We had the opportunity to ask Steve Parr, Corporate Lawyer and Founder at Parr Business Law, the top 7 legal questions we get from buyers/sellers.
Below are his answers. Not one for reading? Skip to the full video at the end! ↓
1. Before someone decides to sell their business, is there any legal work they should do before listing?
Yes, there is, but you’re not going to know what it is until you take a look, as it will be particular to that specific business. What I see a lot of times with owner managed businesses is that they come to me with their books (corporate financial records) and they are not in good shape or properly kept. This will create uncertainly in the deal.
ADVICE: Before signing on or uploading information for your business sale, work with a corporate lawyer to ensure that your books are in good shape, cross all the T’s and dot all the I’s so that you don’t run into any hiccups.
2. Are there special types of lawyers I should use for my business sale?
Yes, lawyers who have done this before. That’s the short answer. You don’t want to be asking your family lawyer, or criminal lawyer, or anyone that practices outside of the corporate law field. M&A work is quite technical, and requires a substantial amount of experience.
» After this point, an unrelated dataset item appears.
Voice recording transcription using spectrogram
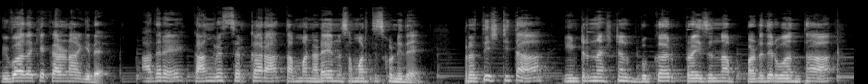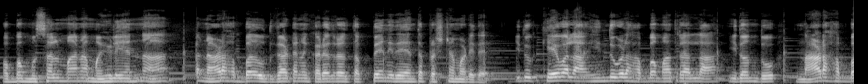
ವಿವಾದಕ್ಕೆ ಕಾರಣ ಆಗಿದೆ. ಆದರೆ ಕಾಂಗ್ರೆಸ್ ಸರ್ಕಾರ ತಮ್ಮ ನಡೆಯನ್ನು ಸಮರ್ಥಿಸಿಕೊಂಡಿದೆ. ಪ್ರತಿಷ್ಠಿತ ಇಂಟರ್ನ್ಯಾಷನಲ್ ಬುಕರ್ ಪ್ರೈಸ್ ಅನ್ನ ಪಡೆದಿರುವಂತಹ ಒಬ್ಬ ಮುಸಲ್ಮಾನ ಮಹಿಳೆಯನ್ನ ನಾಡ ಹಬ್ಬದ ಉದ್ಘಾಟನೆ ಕರೆಯೋದ್ರಲ್ಲಿ ತಪ್ಪೇನಿದೆ ಅಂತ ಪ್ರಶ್ನೆ ಮಾಡಿದೆ. ಇದು ಕೇವಲ ಹಿಂದೂಗಳ ಹಬ್ಬ ಮಾತ್ರ ಅಲ್ಲ, ಇದೊಂದು ನಾಡ ಹಬ್ಬ.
Additionally, working with a lawyer that you just have a good vibe with is essential, because you’re going to be communicating with this person quite a bit.
ADVICE: When you’re working with an advisor or lawyer, you want to ensure that this is their area of expertise. Ideally, you want to find someone who is very well connected with other types of advisors who work in the same space; business brokers, accountants, insurance advisors - all these individuals come in and play a part in the transaction. Check references, ask candid questions from the get-go and ask around about them.
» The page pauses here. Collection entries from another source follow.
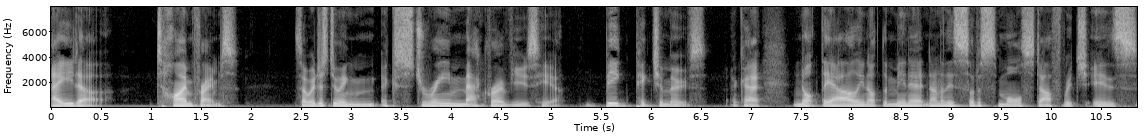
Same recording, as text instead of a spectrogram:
ADA timeframes. So we're just doing extreme macro views here big picture moves. Okay, not the hourly, not the minute, none of this sort of small stuff which is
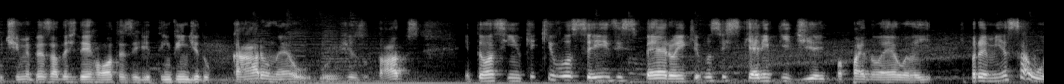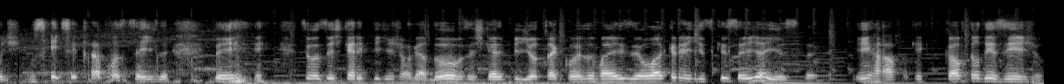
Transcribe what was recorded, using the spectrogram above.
o time, apesar das derrotas, ele tem vendido caro, né? Os, os resultados. Então, assim, o que, que vocês esperam aí? O que vocês querem pedir aí do Papai Noel aí para mim é saúde. Não sei se é para vocês, né? se vocês querem pedir jogador, vocês querem pedir outra coisa, mas eu acredito que seja isso. Né? E Rafa, que, qual é o teu desejo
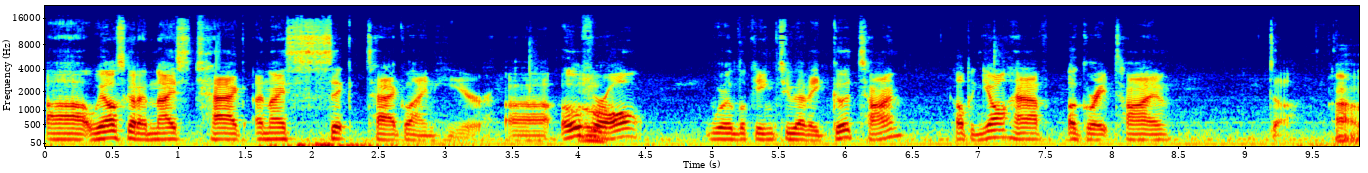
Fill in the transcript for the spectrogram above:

3. Should I have buyers sign an NDA?
Yes, your company information is confidential and it should be treated as such. It also shows a degree of respect on the buyer side, if they’re serious enough there’s no reason they would refuse to sign an NDA with respect to the information they are about to find out.
ADVICE: Ensure an NDA is signed before buyers access your buyer presentation. (Don’t worry - DealBuilder has this feature built in)
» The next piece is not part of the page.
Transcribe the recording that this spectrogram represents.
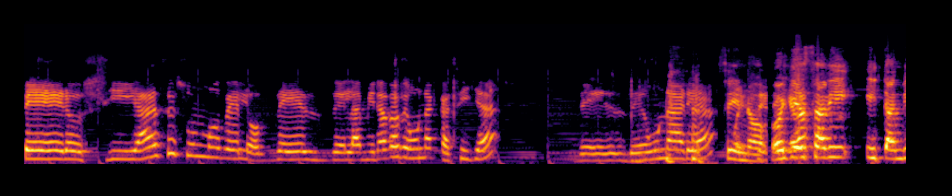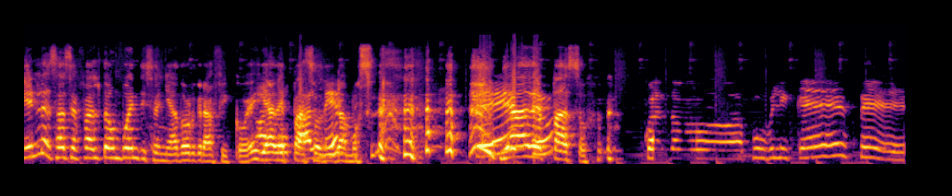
pero si haces un modelo desde la mirada de una casilla, desde un área. Sí, pues, no. Oye, Sabi, y también les hace falta un buen diseñador gráfico, ¿eh? ya de paso, digamos. ya de paso cuando publiqué este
4. What is a common mistake you see sellers make during a transaction?
One is that they may not have considered the consents that are required. For example in a share sale, they are selling all the obligations that company has as well. So, the seller may have entered into all kinds of vendor contracts, leases, things of that nature and so one mistake they might have made is that they need to obtain the consent of the landlords/vendors etc that have relationships with the sellers company. I’ve seen that overlooked and that can really jam up the actual closing of the business transaction and requires extensions and all kinds of headaches.
A bigger one is probably on the tax side of things, where they haven’t consulted with a good tax advisor and perhaps if they are doing a share sale they may not be eligible for lifetime capital gains exemption if they haven’t done their homework.
ADVICE: If you're selling, it’s a long term gain. Earlier you think about these issues, the earlier you can surround yourself with the right business broker, the right tax advisor, the right lawyer, everything’s just going to be so much easier and you will get the outcome that you want.
5. Offers or Letters of Intents (LOI’s) are typically non-binding in a business transaction. How seriously should I consider them?
The general purpose of an LOI or a term sheet is to structure the deal and to save you time, money, and legal fees down the road. So, if you have a letter of intent set up properly that reflects the terms that the parties are intent on pursuing, then it’s just going to save you time. An LOI can be very helpful because (unfortunately) many deals never close because of a lack of certainty or clarity on terms.
ADVICE: Yes, they should be treated seriously. LOI’s usually do include some binding terms, like a non-disclosure confidentiality agreement etc.
6. What is a typical mistake you see a buyer making during a transaction?
Lack of due diligence, or not digging deep enough. This is where a lawyer will become very helpful. Another one is not knowing how to negotiate, not understanding what the appropriate dynamics are for negotiation and how to get more value out of the deal. There are a lot of different ways to structure a deal, and it’s something that shouldn’t be done alone.
ADVICE: Surround yourself with the right people and professionals that help you negotiate and bounce ideas off of. This is going to be very, very useful.
7. How much will hiring a lawyer cost to sell my business?
This is completely dependant on what’s required. Larger businesses will have more complexity and there will be a higher degree of risk. It really varies. With a business that’s worth $200,000, there will be a practical cap on how much you’re willing to spend, because it just doesn’t make sense to spend $20,000 in legal fees. For a really small business, you’re probably looking at around $5,000 and it goes up from there.
ADVICE: The best thing to do is once you’ve had a few chats with different lawyers and figured out who it is you want to work with, they should be able to provide you with a quote. M&A is notoriously open-ended because of course the dynamics of a deal can change all the time. Clients need to be prepared for that and need to be cognizant that this is an area that is going to be very resistant to flat fee arrangements. That said, you should be able to at least get a scope or range of fees from your lawyer.